As thousands gathered in Dublin Castle to celebrate May’s historic referendum result, attention was bound to drift towards our northern neighbours. Alone among the constituent countries of the UK, abortion is still illegal in most circumstances in the North. With the constitutional restriction on abortion being lifted down here, and legal abortion available across the sea, one could be forgiven for agreeing with the sign held aloft by Michelle O’Neill and Mary-Lou McDonald: “The North is next.”
Is this really the case, though?
For one thing, the North has no constitutional restriction on abortion like Ireland did, so a referendum is not needed. But the public and political will required for legislative change is by no means a sure thing. Last October saw the North’s largest ever pro-choice march in Belfast, with 2,500 attendees. While there is no point making any direct comparisons with similar marches in Dublin, and while demand for legalised abortion is very evidently growing there, the movement certainly has not yet swelled into the widespread cultural force it has become on the rest of the island.
To compound the issue, the will to act on this matter is sorely lacking amongst the North’s political class. While Sinn Féin is in favour of reforming abortion legislation, the DUP, UUP and SDLP all consider themselves to be “pro-life” parties. (The SDLP, however, allows its members a “conscience vote” on the issue.) A major change of heart would be required in the political establishment for any reform to be enacted.

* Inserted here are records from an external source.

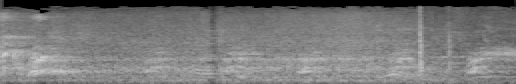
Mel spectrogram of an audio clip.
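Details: Afghan Hounds, several dogs gathered just before leaving for a dog show, give excited high yips and whining barks that run almost continuously and rise and fall in pitch.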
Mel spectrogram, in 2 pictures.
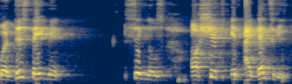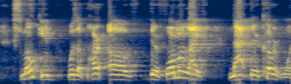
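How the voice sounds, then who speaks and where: With audible room echo around him, a man speaks in a high voice at a fairly slow pace, with lively intonation and long, frequent pauses. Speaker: streamer. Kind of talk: reading aloud. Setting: live stream. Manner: halting.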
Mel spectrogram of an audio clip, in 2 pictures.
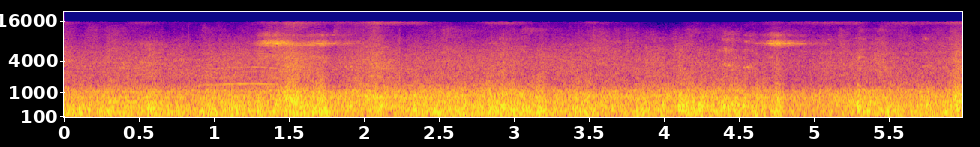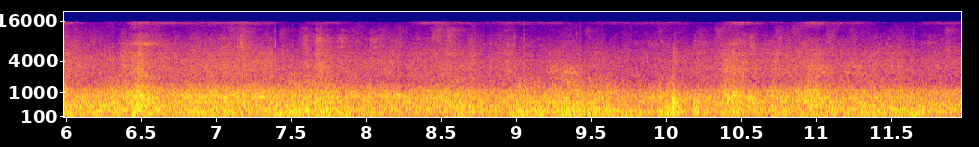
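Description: Running noise of a passenger train heard from on board while crossing a long bridge: a steady rumble of coach wheels on the rails, with scattered clicks and a couple of brief high wheel squeaks.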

However, ultimately it may not be the political establishment in the North that makes the decision. With well over a year passed since the collapse of the power-sharing government in Stormont, it looks increasingly likely that the North may return to direct rule from Westminster. While this possibility may leave an unpleasant taste in the mouths of many citizens, it could lead to abortion legislation in the North being brought into line with that of the rest of the UK.